In the first legal challenge to the Biden administration’s immigration agenda, a federal judge in Texas temporarily blocked a 100-day deportation break.
The U.S. District Court for the Southern District of Texas on Tuesday issued a 14-day statewide injunction pending by the Attorney General to prevent enforcement of the policy issued by the Department of Homeland Security within hours of President Biden’s inauguration . The order remains in effect until the judge has considered a more comprehensive application for an injunction.
Judge Drew B. Tipton, appointed by former President Donald J. Trump, said in his ruling that the suspension of deportations would violate a provision of immigration law, as well as another law that requires authorities to make a rational statement their political decisions.
Immigration law requires people with definitive deportation orders to be deported from the United States within 90 days. The court ruled that the 100-day break violated this requirement and that the mandatory language of the immigration law should not be “neutered by the broad discretion of the federal government.”
The court also ruled that the agency’s memorandum violated a separate law that required agencies to provide a logical and rational reason for their policy changes. The judge found that the Department of Homeland Security had violated the Administrative Procedure Act by failing to provide adequate justification for the temporary suspension of deportations.
Immediately after taking office, Mr. Biden began dismantling some of his predecessor’s initiatives to curb both legal and illegal immigration to the United States. The president has issued a number of executive orders, including one to lift travel bans for Muslim-majority countries.
Immigration advocates challenged many of Mr Trump’s policies in federal court, and Judge Tipton’s decision on Tuesday signaled that immigrant hawks may also sue to obstruct Mr Biden’s initiatives.
“The court order shows President Biden’s tough battle trying to lift the previous administration’s immigration restrictions,” said Stephen Yale-Loehr, an immigration attorney and professor at Cornell Law School. “A single judge can stop a federal agency’s efforts to review and re-prioritize its immigration enforcement policy.”
According to the decision on Tuesday, Attorney General Ken Paxton of Texas said on twitter that it was a victory against the left.
“Texas is the FIRST state in the nation to file a lawsuit against the Biden Admin. AND WE WON, ”wrote Republican Paxton, who is under federal investigation for bribery and abuse of power charges by former aides.
“Within 6 days of Biden’s inauguration, Texas prevented its illegal deportation freeze,” Paxton wrote. “This was a seditious left wing uprising. And my team and I stopped doing that. “

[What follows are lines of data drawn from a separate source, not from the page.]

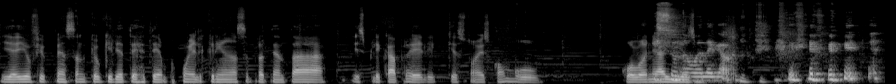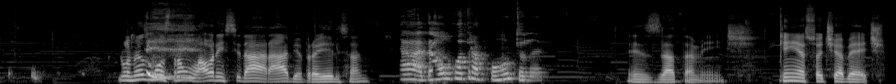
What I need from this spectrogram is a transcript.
E aí eu fico pensando que eu queria ter tempo com ele criança para tentar explicar para ele questões como colonialismo. Isso não é legal. Pelo menos mostrar um Lawrence da Arábia para ele, sabe? Ah, dá um contraponto, né? Exatamente. Quem é sua tia Beth?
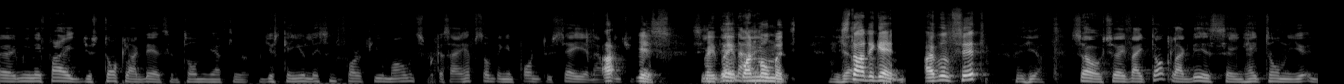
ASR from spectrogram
I mean if i just talk like this and tony you have to just can you listen for a few moments? Because i have something important to say and i Ah, want you to yes. see. Wait wait one I- moment. Yeah, start again. I will sit yeah. So so if i talk like this saying hey tony you,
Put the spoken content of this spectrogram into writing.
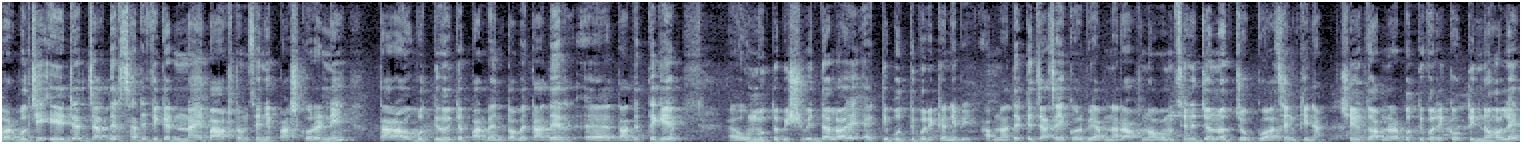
আবার বলছি, এইটের যাদের সার্টিফিকেট নাই বা অষ্টম শ্রেণি পাশ করেননি, তারাও ভর্তি হইতে পারবেন। তবে তাদের তাদের থেকে উন্মুক্ত বিশ্ববিদ্যালয় একটি ভর্তি পরীক্ষা নেবে। আপনাদেরকে যাচাই করবে আপনারা নবম শ্রেণির জন্য যোগ্য আছেন কিনা। সেহেতু আপনারা ভর্তি পরীক্ষা উত্তীর্ণ হলে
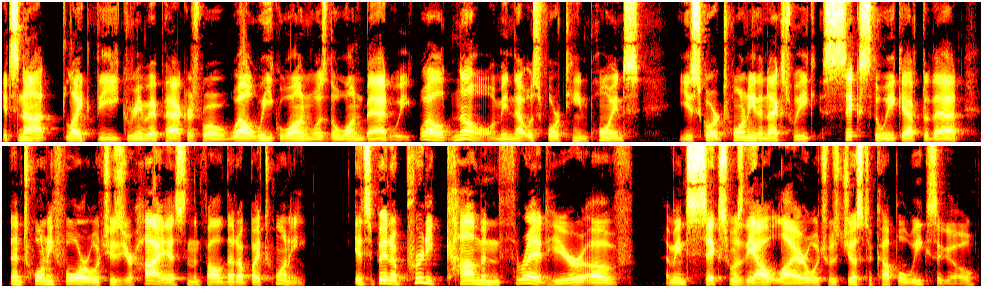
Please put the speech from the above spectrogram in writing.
it's not like the Green Bay Packers were. Well, week one was the one bad week. Well, no, I mean that was 14 points. You scored 20 the next week, six the week after that, then 24, which is your highest, and then followed that up by 20. It's been a pretty common thread here of, I mean, six was the outlier, which was just a couple weeks ago.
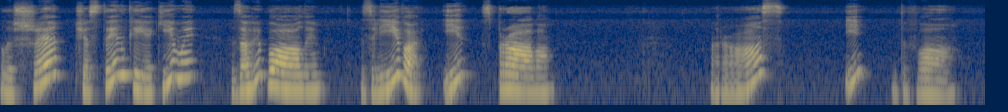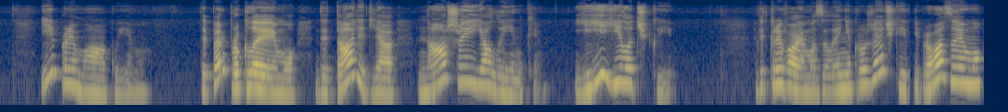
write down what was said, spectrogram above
лише частинки, які ми загибали зліва і справа. Раз і два. І примакуємо. Тепер проклеїмо деталі для нашої ялинки, її гілочки. Відкриваємо зелені кружечки і провазуємо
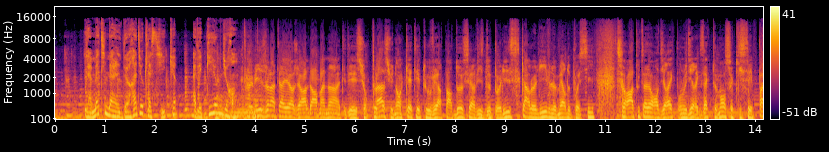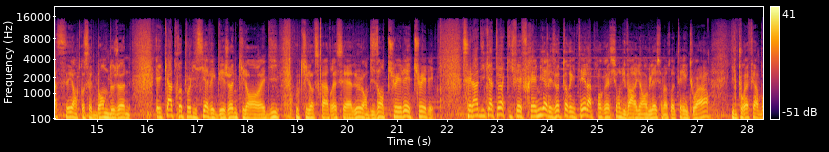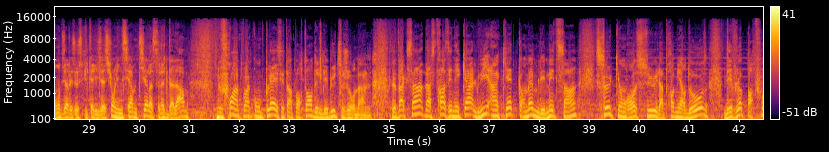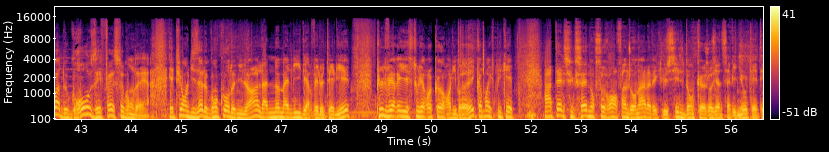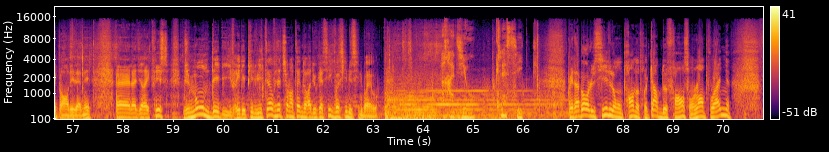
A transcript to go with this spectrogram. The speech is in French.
la matinale de Radio Classique avec Guillaume Durand. Le ministre de l'Intérieur, Gérald Darmanin, a été sur place. Une enquête est ouverte par deux services de police. Carl Olive, le maire de Poissy, sera tout à l'heure en direct pour nous dire exactement ce qui s'est passé entre cette bande de jeunes et quatre policiers avec des jeunes qui leur auraient dit ou qui leur seraient adressés à eux en disant tuez-les, tuez-les. C'est l'indicateur qui fait frémir les autorités, la progression du variant anglais sur notre territoire. Il pourrait faire bondir les hospitalisations. L'INSERM tire la sonnette d'alarme. Nous ferons un point complet et c'est important dès le début de ce journal. Le vaccin d'AstraZeneca, lui, inquiète quand même les médecins. Ceux qui ont reçu la première dose développent parfois de gros effets secondaires. Et puis on le disait, le Goncourt 2020, l'anomalie d'Hervé Le Tellier, pulvérise tous les records en librairie. Comment expliquer un tel succès? Nous recevrons en fin de journal avec Lucille, donc euh, Josiane Savigno, qui a été pendant des années euh, la directrice du Monde des livres. Il est pile 8 heures, vous êtes sur l'antenne de Radio Classique, voici Lucille Bréau. Radio Classique. Mais d'abord, Lucille, on prend notre carte de France, on l'empoigne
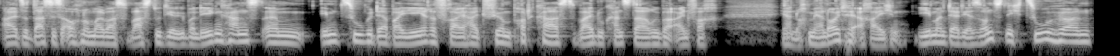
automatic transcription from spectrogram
Also das ist auch nochmal was, was du dir überlegen kannst ähm, im Zuge der Barrierefreiheit für einen Podcast, weil du kannst darüber einfach ja noch mehr Leute erreichen. Jemand, der dir sonst nicht zuhören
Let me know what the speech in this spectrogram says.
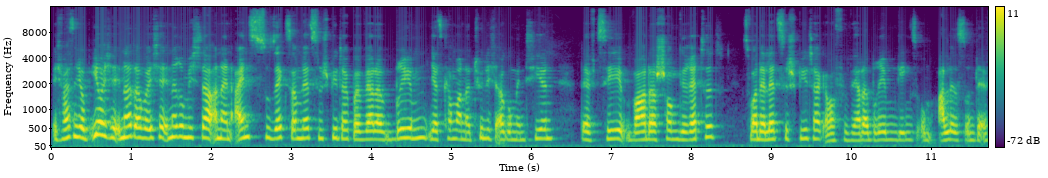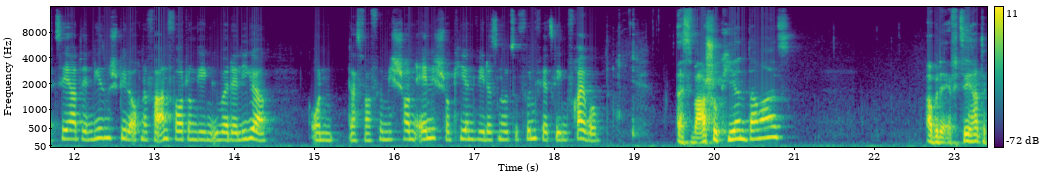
ich weiß nicht, ob ihr euch erinnert, aber ich erinnere mich da an ein 1 zu 6 am letzten Spieltag bei Werder Bremen. Jetzt kann man natürlich argumentieren, der FC war da schon gerettet. Es war der letzte Spieltag, aber für Werder Bremen ging es um alles. Und der FC hatte in diesem Spiel auch eine Verantwortung gegenüber der Liga. Und das war für mich schon ähnlich schockierend wie das 0 zu 5 jetzt gegen Freiburg. Es war schockierend damals, aber der FC hatte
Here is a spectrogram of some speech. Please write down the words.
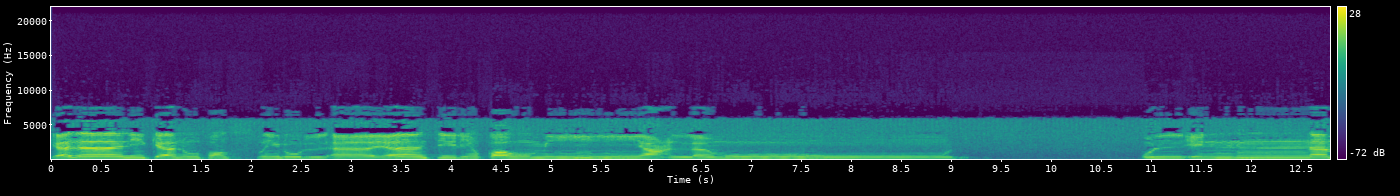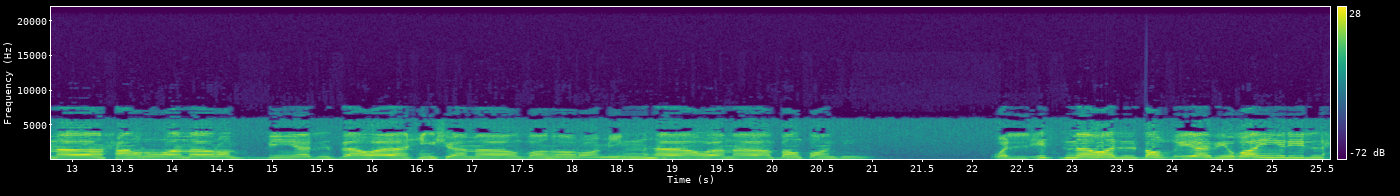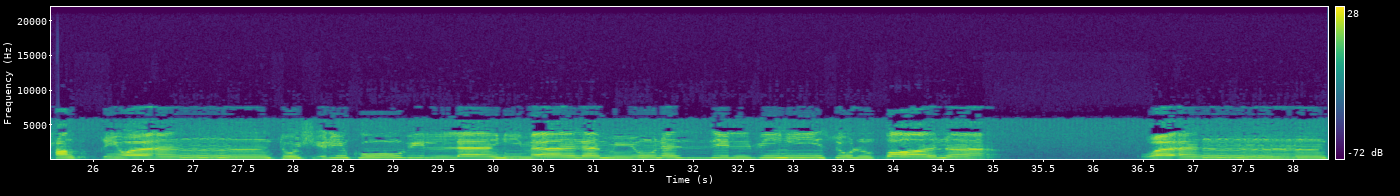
كذلك نفصل الآيات لقوم يعلمون. قل إنما حرم ربي الفواحش ما ظهر منها وما بطن. والإثم والبغي بغير الحق وأن تشركوا بالله ما لم ينزل به سلطانا وأن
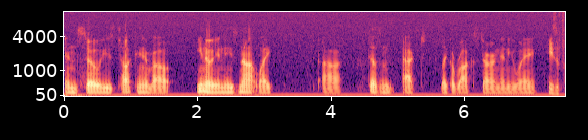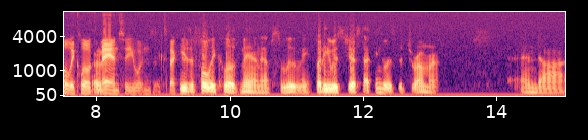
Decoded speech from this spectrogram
and so he's talking about, you know, and he's not like, uh, doesn't act like a rock star in any way. He's a fully clothed or- man, so you wouldn't expect He's a fully clothed man, absolutely. But he was just, I think it was the drummer. And uh,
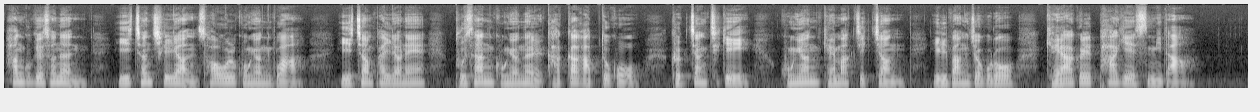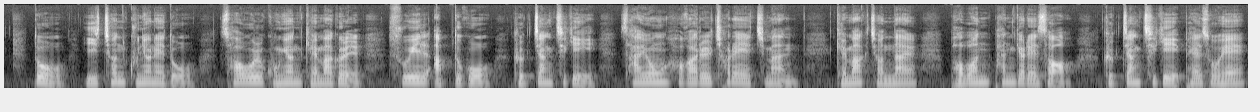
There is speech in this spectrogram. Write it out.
한국에서는 2007년 서울 공연과 2008년에 부산 공연을 각각 앞두고 극장 측이 공연 개막 직전 일방적으로 계약을 파기했습니다. 또 2009년에도 서울 공연 개막을 수일 앞두고 극장 측이 사용 허가를 철회했지만 개막 전날 법원 판결에서 극장 측이 패소해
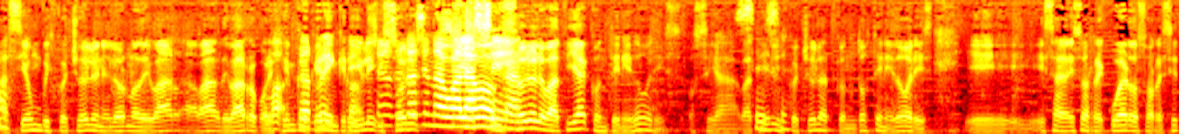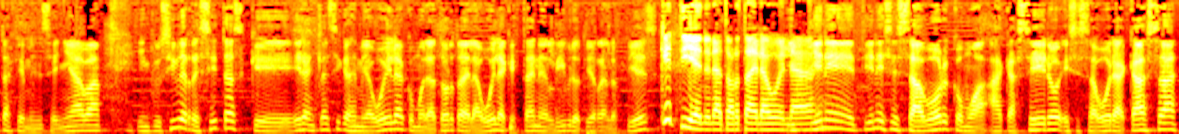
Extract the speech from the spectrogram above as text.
Hacía un bizcochuelo en el horno de, bar, a bar- de barro, por ejemplo, que era increíble. Se y solo, está haciendo agua a la Sí, boca. sí. Solo lo batía con tenedores, o sea, batía Sí, el bizcochuelo con dos tenedores. Eh, esa- esos recuerdos o recetas que me enseñaba, inclusive recetas que eran clásicas de mi abuela, como la torta de la abuela que está en el libro Tierra en los pies. ¿Qué tiene la torta de la abuela? Y tiene, tiene ese sabor como a, a casero, ese sabor a casa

In one letter Last week, Paxton described David Pekoske, acting secretary for Homeland Security, as “a total waiver of the Department of Homeland Security’s obligation to enforce federal immigration law” that would “seriously and irreparably harm the state of Texas and its citizens.” ”
Thousands of immigrants in detention centers have deportation orders that can be carried out once they have exhausted their remedies. Thousands more inland could be arrested for having pending deportation orders.
The Biden administration said the break should allow time for an internal review. The moratorium would cover most immigrants facing deportation unless they arrived in the United States after November 1, 2020, were suspected of having committed acts of terrorism or espionage, or posed a threat to the national Security.
“We are confident that as the process progresses, it will be clear that this was a reasonable move to order a temporary pause so the agency can carefully review its policies, procedures and enforcement priorities – while focusing more on public threats Security and national security, “a White House spokesman said Tuesday. “President Biden remains determined to take immediate action to reform our immigration system to ensure that American values are upheld while our communities are protected.”